Cold: General Motors
Falling oil prices have re-ignited Americans’ appetite for cars, particularly the super-sized ones GM (GM) is known for, like the Cadillac Escalade, which saw sales jump 75% in November. Unfortunately, booming sales in North America haven’t quite made up for weakness in foreign markets like South America and Europe, where GM lost nearly $400 million last quarter. Factor in months of controversy following the company’s February recall of faulty ignition switches — now linked to more than dozen deaths — and the year has been a grim one for GM investors. Shares are off 21%.
Apple (AAPL) started the year as the most valuable company in the world, with a market value of just over $500 billion. Since then a well-received new iteration of the iPhone has helped put to rest doubts about whether CEO Tim Cook can fill the shoes of the late Steve Jobs. So far this year, Apple is up 42% and is now worth a whopping $712 billion. Not that it can rest on its laurels: Investors and Apple fans are anxiously awaiting the company’s attempt to re-invent yet another everyday item — the wristwatch. How that fares could help determine whether Apple becomes the first $1 trillion company.
Cold: Whole Foods Market
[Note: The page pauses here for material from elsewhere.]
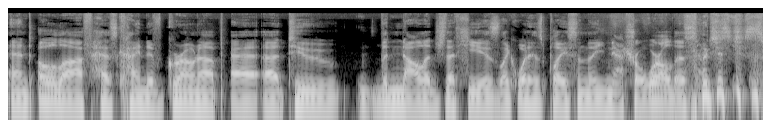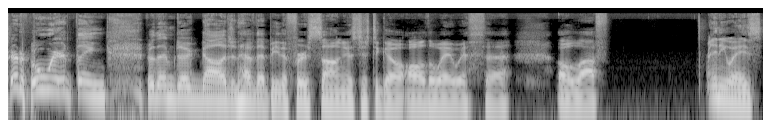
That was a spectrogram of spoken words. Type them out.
and olaf has kind of grown up uh, uh, to the knowledge that he is like what his place in the natural world is which is just sort of a weird thing for them to acknowledge and have that be the first song is just to go all the way with uh, olaf. Anyways,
Kale isn’t just for hipsters any more. Sales of organic and natural foods are booming, and no company deserves more credit than Whole Foods (WFM). But with these once niche products going mainstream — even Walmart carries a line of organic food now — the Austin, Texas-based supermarket chain risks becoming a victim of its own success. Walmart’s sales pitch: It claims to undercut the competition on price by 25% or more. “For a long time Whole Foods had the field to ourselves,” founder and co-chief executive John Mackey told investors in May, according to The Wall Street Journal. “That was nice, but we don’t anymore.” Shares are down 18%.
Honestly, how could Facebook (FB) continue to grow so fast, when everyone you know is already on it? Amazingly that’s just what it managed to do in 2014: The company logged third-quarter revenue of more than $3.2 billion, a 50% jump over the year-ago figure. The secret? Facebook appears to have cracked the code in terms of helping advertisers reach consumers on their smartphones — mobile adds represent about two-thirds of advertising sales. That’s a big deal when fewer and fewer of us are relying just on our desktops. Overall shares are up 40% this year.